# About this exercise:
Give back all the data exactly as it was written.
━━ Material for this exercise ━━
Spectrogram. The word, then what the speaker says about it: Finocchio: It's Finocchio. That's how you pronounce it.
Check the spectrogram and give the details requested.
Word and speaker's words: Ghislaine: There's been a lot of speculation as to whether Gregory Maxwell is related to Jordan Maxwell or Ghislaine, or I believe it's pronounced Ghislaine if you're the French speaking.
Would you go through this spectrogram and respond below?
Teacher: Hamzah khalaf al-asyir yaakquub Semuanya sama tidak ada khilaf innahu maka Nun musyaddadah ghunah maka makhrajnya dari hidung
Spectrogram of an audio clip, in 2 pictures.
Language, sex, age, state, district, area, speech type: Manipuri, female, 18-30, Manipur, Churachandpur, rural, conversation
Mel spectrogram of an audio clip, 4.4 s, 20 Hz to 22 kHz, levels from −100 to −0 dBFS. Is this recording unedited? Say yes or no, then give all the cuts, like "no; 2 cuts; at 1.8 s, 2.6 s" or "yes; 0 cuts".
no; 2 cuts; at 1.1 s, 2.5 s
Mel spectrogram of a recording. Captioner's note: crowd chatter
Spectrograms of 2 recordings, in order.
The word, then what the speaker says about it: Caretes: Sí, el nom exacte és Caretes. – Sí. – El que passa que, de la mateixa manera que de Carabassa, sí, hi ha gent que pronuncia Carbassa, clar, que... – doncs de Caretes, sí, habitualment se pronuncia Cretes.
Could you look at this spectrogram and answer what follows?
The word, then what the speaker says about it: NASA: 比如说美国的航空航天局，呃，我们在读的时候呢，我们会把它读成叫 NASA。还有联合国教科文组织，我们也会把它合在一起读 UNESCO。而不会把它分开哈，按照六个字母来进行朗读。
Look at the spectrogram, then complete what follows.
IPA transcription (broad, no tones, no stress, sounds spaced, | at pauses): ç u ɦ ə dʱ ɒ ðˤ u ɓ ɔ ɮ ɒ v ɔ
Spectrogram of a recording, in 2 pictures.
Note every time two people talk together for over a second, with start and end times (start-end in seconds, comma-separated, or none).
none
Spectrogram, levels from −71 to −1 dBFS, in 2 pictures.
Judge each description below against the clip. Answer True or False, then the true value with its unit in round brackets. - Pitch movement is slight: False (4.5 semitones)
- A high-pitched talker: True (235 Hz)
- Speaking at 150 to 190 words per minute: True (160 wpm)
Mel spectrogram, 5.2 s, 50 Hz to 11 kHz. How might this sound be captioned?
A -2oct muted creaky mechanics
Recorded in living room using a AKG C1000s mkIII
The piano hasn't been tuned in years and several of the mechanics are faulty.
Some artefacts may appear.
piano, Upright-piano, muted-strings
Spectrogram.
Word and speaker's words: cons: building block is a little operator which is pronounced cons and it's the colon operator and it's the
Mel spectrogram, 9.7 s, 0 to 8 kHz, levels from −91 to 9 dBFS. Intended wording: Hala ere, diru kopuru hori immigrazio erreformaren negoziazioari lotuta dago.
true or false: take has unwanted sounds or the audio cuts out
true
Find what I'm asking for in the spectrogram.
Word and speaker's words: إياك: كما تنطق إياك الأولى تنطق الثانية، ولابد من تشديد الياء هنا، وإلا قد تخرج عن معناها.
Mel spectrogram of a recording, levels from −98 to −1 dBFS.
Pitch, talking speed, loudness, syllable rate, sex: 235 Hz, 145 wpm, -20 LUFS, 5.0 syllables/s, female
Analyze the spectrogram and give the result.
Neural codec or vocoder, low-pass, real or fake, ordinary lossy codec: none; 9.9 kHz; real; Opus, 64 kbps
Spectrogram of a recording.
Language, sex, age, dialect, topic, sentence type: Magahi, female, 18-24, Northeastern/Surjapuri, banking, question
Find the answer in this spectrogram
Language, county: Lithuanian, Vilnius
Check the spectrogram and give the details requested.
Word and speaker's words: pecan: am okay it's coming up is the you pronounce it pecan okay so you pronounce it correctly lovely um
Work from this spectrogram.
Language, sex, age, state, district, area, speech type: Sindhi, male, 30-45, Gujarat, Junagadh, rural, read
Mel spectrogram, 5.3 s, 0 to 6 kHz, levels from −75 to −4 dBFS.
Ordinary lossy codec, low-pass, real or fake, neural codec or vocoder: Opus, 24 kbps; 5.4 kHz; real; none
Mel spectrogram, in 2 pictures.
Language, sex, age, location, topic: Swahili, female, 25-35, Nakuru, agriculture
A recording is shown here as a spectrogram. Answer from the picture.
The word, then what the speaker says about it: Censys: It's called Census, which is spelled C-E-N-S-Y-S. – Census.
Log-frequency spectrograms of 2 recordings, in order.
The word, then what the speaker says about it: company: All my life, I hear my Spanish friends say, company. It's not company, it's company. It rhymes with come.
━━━
# Exercise solution:
Spectrogram. The word, then what the speaker says about it: Finocchio: It's Finocchio. That's how you pronounce it.
Check the spectrogram and give the details requested.
Word and speaker's words: Ghislaine: There's been a lot of speculation as to whether Gregory Maxwell is related to Jordan Maxwell or Ghislaine, or I believe it's pronounced Ghislaine if you're the French speaking.
Would you go through this spectrogram and respond below?
Teacher: Hamzah khalaf al-asyir yaakquub Semuanya sama tidak ada khilaf innahu maka Nun musyaddadah ghunah maka makhrajnya dari hidung
Spectrogram of an audio clip, in 2 pictures.
Language, sex, age, state, district, area, speech type: Manipuri, female, 18-30, Manipur, Churachandpur, rural, conversation
Mel spectrogram of an audio clip, 4.4 s, 20 Hz to 22 kHz, levels from −100 to −0 dBFS. Is this recording unedited? Say yes or no, then give all the cuts, like "no; 2 cuts; at 1.8 s, 2.6 s" or "yes; 0 cuts".
no; 2 cuts; at 1.1 s, 2.5 s
Mel spectrogram of a recording. Captioner's note: crowd chatter
Spectrograms of 2 recordings, in order.
The word, then what the speaker says about it: Caretes: Sí, el nom exacte és Caretes. – Sí. – El que passa que, de la mateixa manera que de Carabassa, sí, hi ha gent que pronuncia Carbassa, clar, que... – doncs de Caretes, sí, habitualment se pronuncia Cretes.
Could you look at this spectrogram and answer what follows?
The word, then what the speaker says about it: NASA: 比如说美国的航空航天局，呃，我们在读的时候呢，我们会把它读成叫 NASA。还有联合国教科文组织，我们也会把它合在一起读 UNESCO。而不会把它分开哈，按照六个字母来进行朗读。
Look at the spectrogram, then complete what follows.
IPA transcription (broad, no tones, no stress, sounds spaced, | at pauses): ç u ɦ ə dʱ ɒ ðˤ u ɓ ɔ ɮ ɒ v ɔ
Spectrogram of a recording, in 2 pictures.
Note every time two people talk together for over a second, with start and end times (start-end in seconds, comma-separated, or none).
none
Spectrogram, levels from −71 to −1 dBFS, in 2 pictures.
Judge each description below against the clip. Answer True or False, then the true value with its unit in round brackets. - Pitch movement is slight: False (4.5 semitones)
- A high-pitched talker: True (235 Hz)
- Speaking at 150 to 190 words per minute: True (160 wpm)
Mel spectrogram, 5.2 s, 50 Hz to 11 kHz. How might this sound be captioned?
A -2oct muted creaky mechanics
Recorded in living room using a AKG C1000s mkIII
The piano hasn't been tuned in years and several of the mechanics are faulty.
Some artefacts may appear.
piano, Upright-piano, muted-strings
Spectrogram.
Word and speaker's words: cons: building block is a little operator which is pronounced cons and it's the colon operator and it's the
Mel spectrogram, 9.7 s, 0 to 8 kHz, levels from −91 to 9 dBFS. Intended wording: Hala ere, diru kopuru hori immigrazio erreformaren negoziazioari lotuta dago.
true or false: take has unwanted sounds or the audio cuts out
true
Find what I'm asking for in the spectrogram.
Word and speaker's words: إياك: كما تنطق إياك الأولى تنطق الثانية، ولابد من تشديد الياء هنا، وإلا قد تخرج عن معناها.
Mel spectrogram of a recording, levels from −98 to −1 dBFS.
Pitch, talking speed, loudness, syllable rate, sex: 235 Hz, 145 wpm, -20 LUFS, 5.0 syllables/s, female
Analyze the spectrogram and give the result.
Neural codec or vocoder, low-pass, real or fake, ordinary lossy codec: none; 9.9 kHz; real; Opus, 64 kbps
Spectrogram of a recording.
Language, sex, age, dialect, topic, sentence type: Magahi, female, 18-24, Northeastern/Surjapuri, banking, question
Find the answer in this spectrogram
Language, county: Lithuanian, Vilnius
Check the spectrogram and give the details requested.
Word and speaker's words: pecan: am okay it's coming up is the you pronounce it pecan okay so you pronounce it correctly lovely um
Work from this spectrogram.
Language, sex, age, state, district, area, speech type: Sindhi, male, 30-45, Gujarat, Junagadh, rural, read
Mel spectrogram, 5.3 s, 0 to 6 kHz, levels from −75 to −4 dBFS.
Ordinary lossy codec, low-pass, real or fake, neural codec or vocoder: Opus, 24 kbps; 5.4 kHz; real; none
Mel spectrogram, in 2 pictures.
Language, sex, age, location, topic: Swahili, female, 25-35, Nakuru, agriculture
A recording is shown here as a spectrogram. Answer from the picture.
The word, then what the speaker says about it: Censys: It's called Census, which is spelled C-E-N-S-Y-S. – Census.
Log-frequency spectrograms of 2 recordings, in order.
The word, then what the speaker says about it: company: All my life, I hear my Spanish friends say, company. It's not company, it's company. It rhymes with come.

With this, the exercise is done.